This event will take place February 24-25, from 8 a.m. to 12 p.m. (CST).
Through panels and facilitated workshops, participants will discuss and identify actionable activities and priorities that could benefit producers, communities, and this critical groundwater resource.
Producers and other water management leaders will wade into a series of highly interactive conversations designed to tackle several tough questions faced by communities that rely on the declining Ogallala aquifer resource. For example, what on-farm, district, or state-level decisions and policies could support shifts in water management to ensure future generations will be able to continue to farm and live in the Ogallala region? What can be done so that rural communities remain vital in parts of the region where aquifer depletion means irrigated agriculture will no longer serve as much of an economic backbone in coming years or decades?
This event is being led by the USDA-NIFA Ogallala Water Coordinated Agriculture Project (OWCAP) team, along with the Kansas Water Office, Texas A&M AgriLife, and the USDA-ARS supported Ogallala Aquifer Program, and support from individuals in all eight Ogallala states.
This event will serve as the capstone outreach event for OWCAP, an interdisciplinary, collaborative research and outreach project underway since 2016 involving researchers from 9 institutions based in 6 of the 8 Ogallala states. Topics covered during the summit will include updates on projects, new programs, activities and policies that were inspired at least in part due to an earlier 8-state Ogallala summit event held in Garden City, Kansas in April of 2018. Together, participants will share their expertise and identify opportunities and gaps requiring attention, resources, and expanded collaboration within and across state lines to benefit agriculture and the region’s communities.
“The summit provides a unique opportunity to strengthen collaborations among a diverse range of water-focused stakeholders,” said summit co-chair Meagan Schipanski, associate professor in the Department of Soil and Crop Sciences at Colorado State University. “Exploring where we have a common vision and identifying innovative concepts or practices already being implemented can catalyze additional actions with potential to benefit the aquifer and Ogallala region communities over the short- and long-term.”
Registration for the summit costs $40; the fee for producers and students attending the 2-day event is $20. Participants from each of the eight states overlying the Ogallala aquifer will be represented: South Dakota, Nebraska, Kansas, Colorado, Wyoming, Oklahoma, New Mexico, and Texas.
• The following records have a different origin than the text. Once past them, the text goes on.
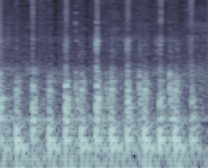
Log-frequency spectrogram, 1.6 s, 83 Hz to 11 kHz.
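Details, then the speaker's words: 1996-2000 Honda Civic EK, wheel off, rotor rocked by hand: regular hollow clunks about five per second from the inner tie rod joint, badly worn and moving side to side, to be replaced. "So that noise is actually coming from right in here."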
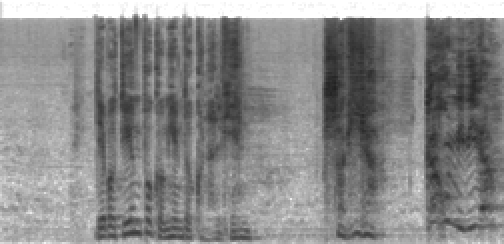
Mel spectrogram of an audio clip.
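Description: A second man speaks angrily and loudly.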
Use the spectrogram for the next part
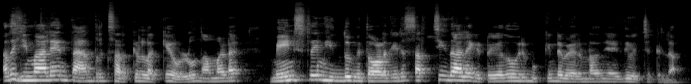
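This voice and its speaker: A man's voice: fairly high pitch, fast. A man with a Malayali accent hosting a podcast, explaining things casually with many fillers and English words mixed in. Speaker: podcast host.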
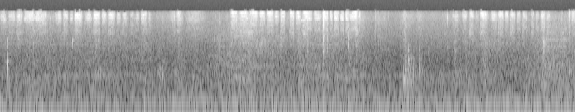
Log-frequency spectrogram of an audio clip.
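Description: Faint scratching of writing on a board, in short irregular strokes, over a low steady room hum.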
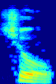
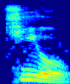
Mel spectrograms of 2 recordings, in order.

A detailed schedule of this event is available at https://www.ogallalawater.org/. Members of the media are invited to attend. Register for the event Ogallala Water Virtual Summit here